This gallery contains 2 photos. Golden-Crowned Sparrows, like their cousins, the White-Crowned Sparrows, go through distinct changes in seasonal plumage. Photographed in the backyard on October 18. Juveniles and first winter Golden-Crowned sport only hints of yellow on their crown, and the black supercilium may be virtually non-existent.

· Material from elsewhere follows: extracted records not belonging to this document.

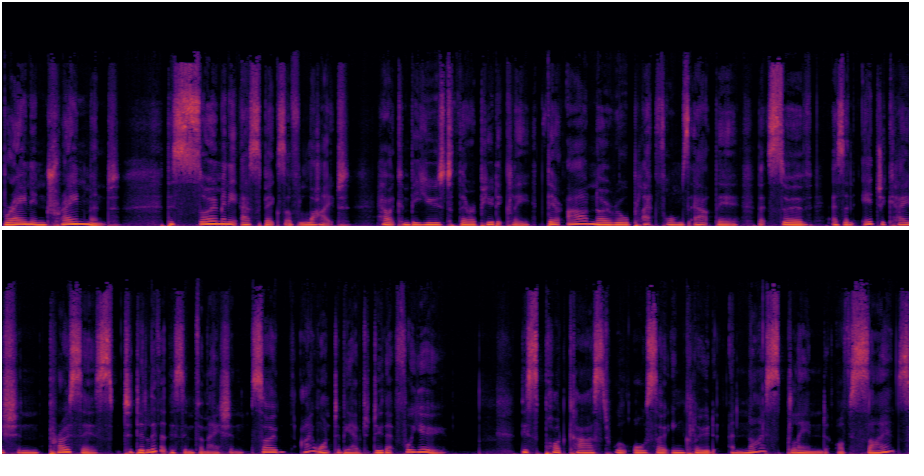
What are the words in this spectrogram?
brain entrainment. There's so many aspects of light, how it can be used therapeutically. There are no real platforms out there that serve as an education process to deliver this information. So I want to be able to do that for you. This podcast will also include a nice blend of science,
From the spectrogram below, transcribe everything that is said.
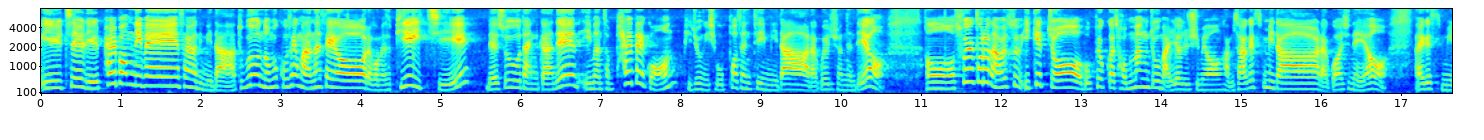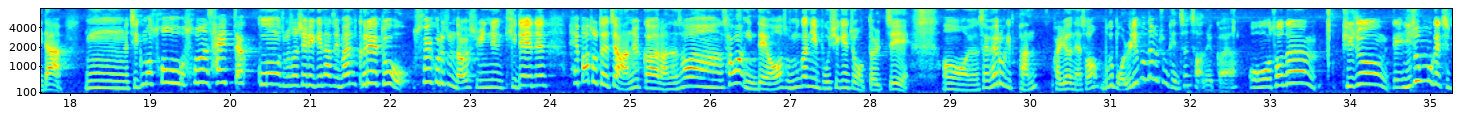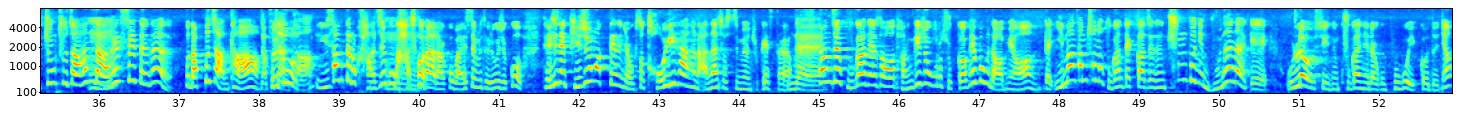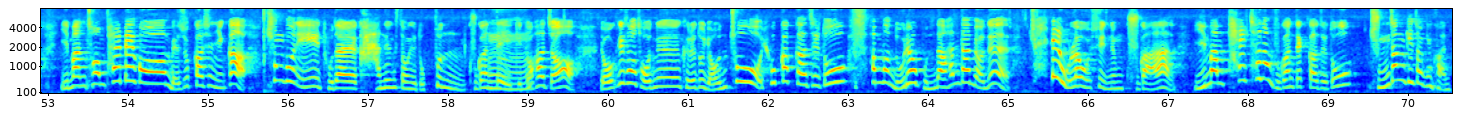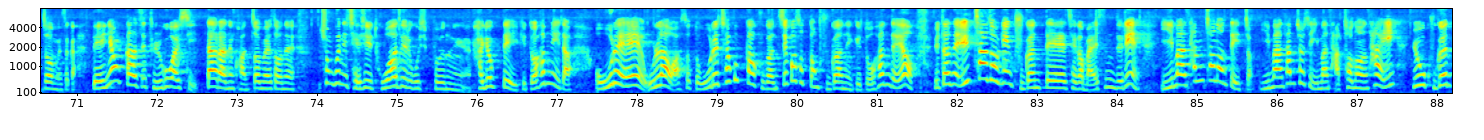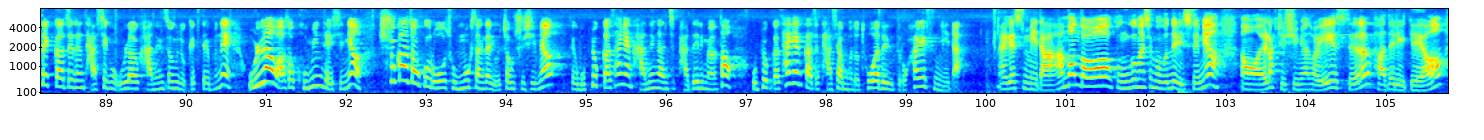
1718번님의 사연입니다. 두 분 너무 고생 많으세요. 라고 하면서 BH 매수 단가는 21,800원, 비중 25%입니다. 라고 해주셨는데요. 어, 수익으로 나올 수 있겠죠. 목표가 전망 좀 알려주시면 감사하겠습니다. 라고 하시네요. 알겠습니다. 음, 지금 뭐 소, 손 살짝쿵 좀 서실이긴 하지만 그래도 수익으로 좀 나올 수 있는 기대는 해봐도 되지 않을까라는 사, 상황인데요. 전문가님 보시기엔 좀 어떨지 어, 연쇄 회로 기판 관련해서 뭔가 멀리 본다면 좀 괜찮지 않을까요? 어, 저는 비중 이 종목에 집중 투자한다 음. 했을 때는 뭐 나쁘지 않다. 나쁘지 그래도 않다. 이 상태로 가지고 음. 가져라라고 말씀을 드리고 싶고 대신에 비중 확대는 여기서 더 이상은 안 하셨으면 좋겠어요. 네. 현재 구간에서 단기적으로 주가 회복이 나오면 그러니까 23,000원 구간대까지는 충분히 무난하게 올라올 수 있는 구간이라고 보고 있거든요. 21,800원 매수가시니까 충분히 도달 가능성이 높은 구간대이기도 음. 하죠. 여기서 저는 그래도 연초 효과까지도 한번 노 려본다 한다면은 최대 올라올 수 있는 구간 28,000원 구간대까지도 중장기적인 관점에서 그러니까 내년까지 들고 갈 수 있다라는 관점에서는 충분히 제시 도와드리고 싶은 가격대이기도 합니다. 어, 올해 올라왔었던 올해 최고가 구간 찍었었던 구간이기도 한데요. 일단은 1차적인 구간대 제가 말씀드린 23,000원대 있죠. 23,000원에서 24,000원 사이 이 구간대까지는 다시금 올라올 가능성이 높기 때문에 올라와서 고민되시면 추가적으로 종목 상담 요청 주시면 제가 목표가 상향 가능한지 봐드리면서 목표가 상향까지 다시 한 번 더 도와드리도록 하겠 습니다. 알겠습니다. 한 번 더 궁금하신 부분들 있으면 어, 연락 주시면 저희 에이스 봐드릴게요.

However, what they lack for looks, they make up for with their lovely song, which they sing from dawn until dusk.
winter plumage is much more muted, especially on this first winter Golden-Crowned Sparrow.
f/10, 1/180, 150-500mm telephoto lens, 500mm, ISO 1250, flash on
Photographed at Boundary Bay Regional Park on April 15. I am more likely to see the adult Golden-Crowned Sparrows in the spring — just before they take off for the tundras and Alaska in the summer to mate, nest, and raise their young. Their headdress is very striking during these seasons. These chubby sparrows are ground foragers, but we have “trained” them to feed from the hanging feeders in the backyard.
by spring, the black supercilium and yellow crown are super thick and vivid!
f/6.3, 1/400, 150-500mm telephoto lens, 500mm, ISO 400